Make A Donation
Click Here >
Theologian Emil Brunner famously stated, “The church exists by mission, just as fire exists by burning.” This didn’t quite sink in until I heard Darrell Guder, former dean and missiologist at Princeton Theological Seminary, put it more clearly for me: “The church does not exist primarily for the benefit of its own members. Instead, it exists for the benefit of those outside its walls.”
John Etheredge has answered God’s call to become a long-term volunteer serving with the Evangelical Presbyterian Church in Ghana.
Last summer, I received a call to join Olympia Presbytery in planting a new worshiping community, Hagar’s Community Church, at the Washington Corrections Center for Women (WCCW) — the largest women’s prison in Washington state.
As of Friday morning, 79 congregations, five presbyteries and one synod — Lakes and Prairies — had said yes to the Matthew 25 invitation, agreeing to become more actively engaged in the world by working on one or more of three focus areas: building congregational vitality, dismantling structural racism and eradicating systemic poverty.
“Let everything that breathes praise the Lord!

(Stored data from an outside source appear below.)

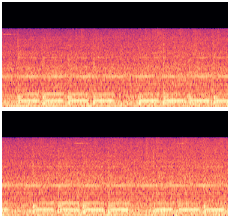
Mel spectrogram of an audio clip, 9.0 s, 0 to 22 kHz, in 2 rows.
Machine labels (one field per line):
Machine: slide rail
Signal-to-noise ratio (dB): 6 dB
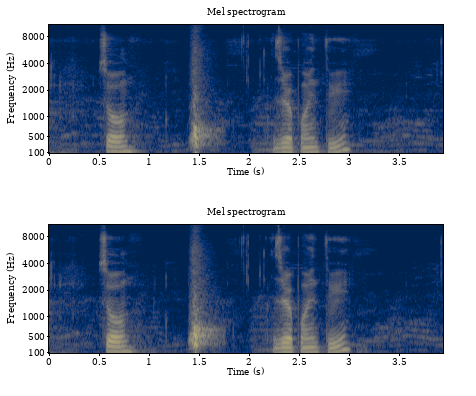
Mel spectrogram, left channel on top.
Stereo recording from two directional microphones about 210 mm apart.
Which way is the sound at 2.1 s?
20° right (ahead or behind).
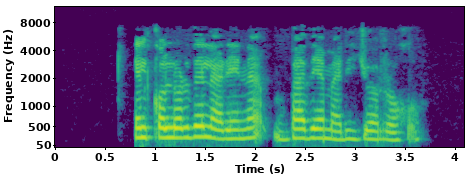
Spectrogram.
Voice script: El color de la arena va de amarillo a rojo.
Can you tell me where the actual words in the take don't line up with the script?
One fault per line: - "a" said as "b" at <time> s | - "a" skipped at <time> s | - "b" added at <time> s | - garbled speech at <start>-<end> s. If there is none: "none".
none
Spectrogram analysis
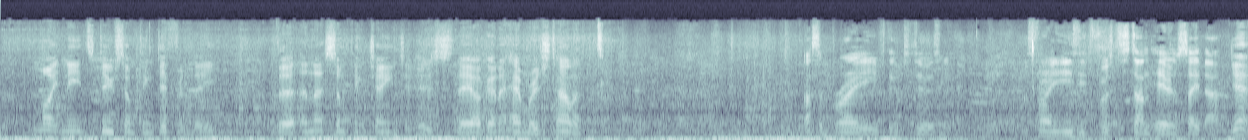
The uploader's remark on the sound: From The Black Friar, London, UK. Brave the cold outside one of London's oldest pubs.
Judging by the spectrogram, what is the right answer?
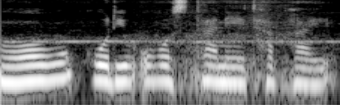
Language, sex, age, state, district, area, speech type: Bodo, female, 60+, Assam, Kokrajhar, rural, spontaneous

Praise the Lord!” Psalm 150:6
The Scripture so eloquently phrased in Psalm 150 graced the bulletin cover as we celebrated the 38th Anniversary of New Life Presbyterian Church (Iglesia Presbiteriana Nueva Vida) in Miami on the last Sunday in April. The church, located on Coral Way, is served by the Rev. Heidi Arencibia. I was honored to be the guest speaker for the service celebrating “Thirty-eight years of life by the grace of God!” (1981-2019).
During her nearly nine years as pastor of Washington Shores Presbyterian Church in Orlando, Fla., the Rev. Erika Rembert Smith has placed the Great Commission at the front and center of her vision for the congregation.
Now that the church has joined the more than 70 congregations and mid councils to embrace the Matthew 25 invitation, Smith sees efforts to “make disciples of all nations” bearing fruit.
“I see Matthew 25 and the Great Commission going hand in hand,” she said. “We are trying to move beyond the walls of the church and engage the community around us — because when we do, we see the needs of the people.”
To celebrate Intercultural Church Day, worshipers at the Presbyterian Center in Louisville Wednesday were invited to sing verses of well-known hymns — “How Great Thou Art” and “Blessed Assurance, Jesus is Mine!” among them — in English, Korean and Spanish, as well as in the “language closest to your heart.”
In her latest book, “Petra’s Pier Picnic,” author Phyllis Vos Wezeman introduces readers to a 9-year-old girl who is excited to go fishing with her father to celebrate her birthday. The crowded pier provides Petra a chance to use her new fishing pole. Her interactions also open her eyes and her heart to the needs of hungry people in the world. The book, for readers ages 10 and under, is illustrated by Chicago artist Oscar Joyo, who is originally from Malawi.
It’s considered the worst humanitarian crisis on the planet today.
In 2018, the United Nations estimated that 14 million people in Yemen were on the brink of starvation. UNICEF estimates that 1.8 million Yemeni children suffer from acute malnutrition. Thirty thousand die each year.
Earlier this year, the Presbyterian Hunger Program (PHP) and Presbyterian Disaster Assistance (PDA) responded to the crisis with funding geared toward providing long-term solutions to hunger and poverty in the mostly Islamic nation. PC(USA)’s Special Offerings ministry asked Presbyterians to help Yemen and three more famine-stricken countries, and they’ve answered the call by donating more than $150,000 to date.
Ecumenical leaders who are gathered in Louisville through Saturday are exploring how God continues to call the church to be a faithful witness, even during the current troubled times.